For all their convoluted royal romances and hocus pocus, the essence of most Handel opera plotlines is basic – to do with people and their foibles. Whether these come over as vapid or profound is largely up to the production. In this intelligent second-world-war take on Orlando for Scottish Opera, Harry Fehr has created a moving and provocative human drama, centered around a captivating performance from countertenor Tim Mead.

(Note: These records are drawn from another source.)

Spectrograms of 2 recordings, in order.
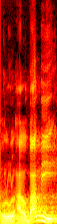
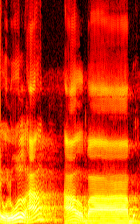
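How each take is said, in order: First: The last word ends with an added 'i' vowel. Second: The last word ends on the bare consonant 'b'. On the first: The reading continues into the next verse. The speaker calls it wrong. "jangan dibaca ulul albabi kalau mau berhenti" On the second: The reading stops at the end of the verse. The speaker calls it right. "tapi ulul al albab"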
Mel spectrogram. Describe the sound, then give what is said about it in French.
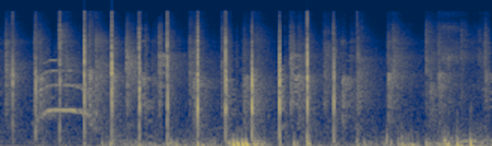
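Applause welcoming a YouTuber guest onto a show: a quick, uneven run of sharp hand claps from a small group, with a brief high whoop early on and some voices murmuring underneath. “Allô, j'ai été pendant un instant à mon tour applaudir, je trouvais ça bizarre tu voulais, tu voulais t'applaudir ben, toi-même.”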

Orlando is a star RAF pilot admitted to a private west London hospital. Zoroastro is Orlando's psychiatrist, treating what first seems to be mild shell shock but turns out to be a destructive tug-of-war between patriotic duty and infatuation with Angelica, an American socialite. Parallels with Edward VIII and Mrs Simpson are laid on thick in photo projections (and look opportunistic, given the current success of a certain film), but the war setting gives urgency to the characters' desperation for love and their general neurosis. Orlando's mad scene is a powerful piece of theatre, set to a backdrop of the blitz and Zoroastro's arrogant faith in his psychiatric methods.

A hospital set can be drab, but Yannis Thavoris's designs add just enough period detail to keep things stylish. Anyway, Mead's Orlando needs little decoration: his voice is in gorgeous, expressive form, and his acting is utterly convincing. Claire Booth's easy, ebullient soprano problematically makes the nurse Dorinda more endearing than Sally Silver's matronly Angelica, whose singing is heavier than the otherwise first-rate cast. Conductor Paul Goodwin has deftly turned Scottish Opera's orchestra into a credible baroque band: it seems things are decidedly back on track for this company.

Contributor

Kate Molleson

The GuardianTramp

Related Content

Article image
Rodelinda – review

Scottish Opera's ambitious take on Handel's court drama is saved by some industrious musicianship and graceful singing, writes Kate Molleson

Kate Molleson

02, Oct, 2013 @4:36 PM

Werther – review

Scottish Opera's try-hard new production is redeemed by the fine vocal performances, writes Kate Molleson

Kate Molleson

18, Feb, 2013 @5:25 PM

Intermezzo – review
Strauss's already sketchy opera needs the orchestra to be on form. It wasn't, says Kate Molleson

Kate Molleson

28, Mar, 2011 @9:30 PM

Article image
Don Giovanni – review

George Hall: Scottish Opera's take on Mozart's serial seducer has fine individual performances in a handsome period setting

George Hall

16, Oct, 2013 @3:43 PM

Article image
Don Pasquale – review
Set in 1960s Rome, this Don Pasquale is full of frills, but its cartoonish characters lack nuance, writes Kate Molleson

Kate Molleson

26, Jan, 2014 @1:10 PM

Article image
The Magic Flute – review

Steampunk Victoriana and some clever conceits give this Scottish Opera production endearing wit and charm, writes Kate Molleson

Kate Molleson

18, Oct, 2012 @10:49 AM

Article image
Hansel and Gretel - review
This is Hansel and Gretel for the very faint-hearted, writes Kate Molleson

Kate Molleson

06, Feb, 2012 @6:05 PM

Article image
Betrothal in a Monastery –review
Star-crossed lovers, swapped identities, nocturnal elopements, a baddy buffo daddy … but by far the most interesting thing about Betrothal in a Monastery is Prokofiev's score, writes Kate Molleson

Kate Molleson

23, Jan, 2012 @6:50 PM

Cavalleria Rusticana & Pagliacci – review
Francesco Corti conducted with a mix of default mode and affectionate insight, and it made for patchy listening, writes Kate Molleson

Kate Molleson

06, Jun, 2012 @5:31 PM

A Midsummer Night's Dream – review

This student-professional collaboration is no midsummer reverie, but a chilly labyrinth of troubled dreams and murky intents, writes Kate Molleson

Kate Molleson

27, Jan, 2013 @5:18 PM